Plastic-Free Ways to Save Money
A really good quality water bottle made from stainless steel or glass might be a bit pricey, but I save money in the long run because bottled water actually costs more per gallon than gasoline! A 32-pack of Aquafina is $35 today on Amazon, which means I would make back the cost of a Klean Kanteen water bottle in about… Read the rest
If you haven’t yet signed and shared the Vitamix petition I created and blogged about last October because you don’t own one of these high speed blenders and don’t plan to buy one, here are a few reasons to sign and share it anyway.
I myself don’t own a Vita-Mix. As I gushed last September, I’m in love with my Waring Pro with its all glass and metal pitcher. My blender may not be as fast, but it gets the job done without adding toxic chemicals to my smoothies. So you would think I wouldn’t care about what material Vita-Mix’s pitcher is made from. But the fact is, we are all affected by plastics on this planet, whether directly or indirectly. This point was driven whom a few weeks ago during a week-long meditation retreat on the Hawaiian island of Molokai.

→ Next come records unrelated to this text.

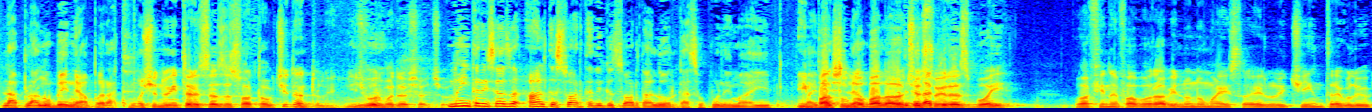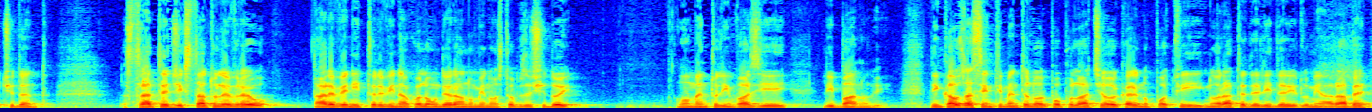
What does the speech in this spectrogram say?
la planul B neapărat. Nu, și nu interesează soarta Occidentului, nici nu. vorbă de așa ceva. Nu interesează altă soartă decât soarta lor, ca să o punem mai Impactul mai global al adică acestui dacă... război va fi nefavorabil nu numai Israelului, ci întregului Occident. Strategic, statul evreu a revenit, revine acolo unde era în 1982 momentul invaziei Libanului. Din cauza sentimentelor populațiilor care nu pot fi ignorate de liderii lumii arabe,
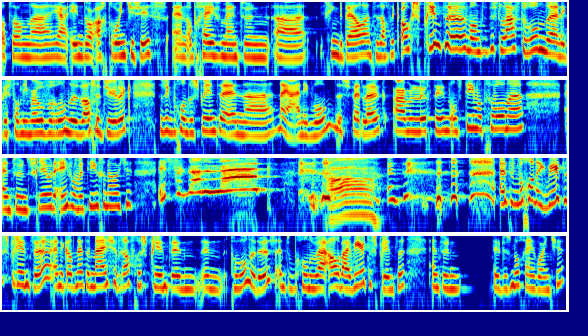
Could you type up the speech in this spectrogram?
wat dan uh, ja, indoor acht rondjes is. En op een gegeven moment toen uh, ging de bel en toen dacht ik ook sprinten, want het is de laatste ronde. En ik wist dan niet meer hoeveel ronden het was natuurlijk. Dus ik begon te sprinten en, uh, nou ja, en ik won. Dus vet leuk. Armen de lucht in. Ons team had gewonnen. En toen schreeuwde een van mijn teamgenootje: It's another lap! Oh. en, toen, en, toen begon ik weer te sprinten. En ik had net een meisje eraf gesprint en, en gewonnen dus. En toen begonnen wij allebei weer te sprinten. En toen deed dus nog één rondje.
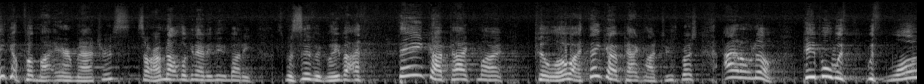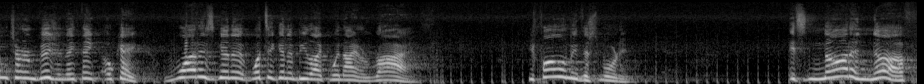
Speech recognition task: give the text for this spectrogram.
think I put my air mattress. Sorry, I'm not looking at anybody specifically, but I think I packed my pillow. I think I packed my toothbrush. I don't know. People with, with long-term vision, they think, okay, what is gonna, what's it gonna be like when I arrive? You follow me this morning? It's not enough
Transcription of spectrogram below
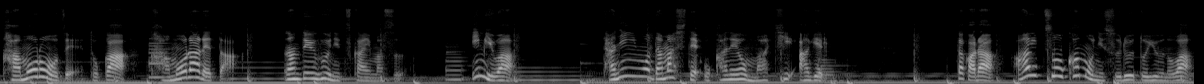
カモろうぜとかカモられたなんていう風に使います。意味は他人を騙してお金を巻き上げる。だからあいつをカモにするというのは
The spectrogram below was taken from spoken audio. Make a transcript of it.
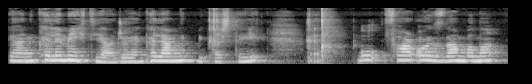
yani kaleme ihtiyacı yani kalemlik bir kaş değil. E, Bu far o yüzden bana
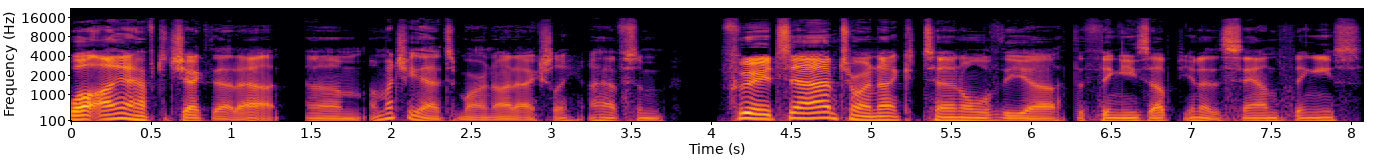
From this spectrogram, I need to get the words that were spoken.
Well, I'm gonna have to check that out. Um, I might check that out tomorrow night. Actually, I have some free time tomorrow night. Can turn all of the uh the thingies up. You know, the sound thingies,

Plastic in Paradise
I love meeting people from around the world who are taking the plastic-free challenge in a very public way. The more people do this, the easier it will become for others to get started. I especially enjoy learning about how people around the world see the issue of plastic and what challenges they face. Here is a guest post from Tina Ngata, an indigenous Māori woman living in New Zealand who calls herself “The Non-Plastic Māori.” I hope you will be as inspired by her as I am.
Here, in Aotearoa (New Zealand), we enjoy a relatively high environmental profile, for a long time coined by the phrase 100% Pure. We are the land of pure, deep lakes fed by springs, of pristine environments and virgin forests.
A few months ago, I bought a pressure cooker. I didn’t think it was a big deal, and I hadn’t planned on blogging about it. I just thought that I would eat legumes more often if cooking them took minutes instead of hours. (I don’t eat canned beans because all food cans are lined with plastic, which can leach either BPA or some other mystery alternative that could be even worse. )
Anyway, I’ve been pressure cooking up a storm every weekend… making big pots of beans to eat during the week or to store in the freezer for later. And I’ve also used the pressure cooker for other things like potatoes and even kale.
I assumed I was the last one to the party… that everyone else in the world already knew that pressure cookers are magic. That was until I received an email from a reader named Deborah, who seemed to have read my mind!… Read the rest
Almost all chewing gum is made with plastic, plastic which hides in a secret ingredient called “gum base.” And with the exception of Peppersmith gum, which is only available in the U.K., the few gums that don’t contain plastic as an ingredient come in plastic packaging. Finally, there’s a U.S. company — Simply Gum — offering a completely natural, GMO-free chewing gum made with organic ingredients and without any plastic gum base or plastic packaging.
Simply Gum is made from only 6 ingredients: organic raw cane sugar, all natural chicle (rubber from a tree), cinnamon, organic vegetable glycerin, organic sunflower lecithin, and organic rice flour.… Read the rest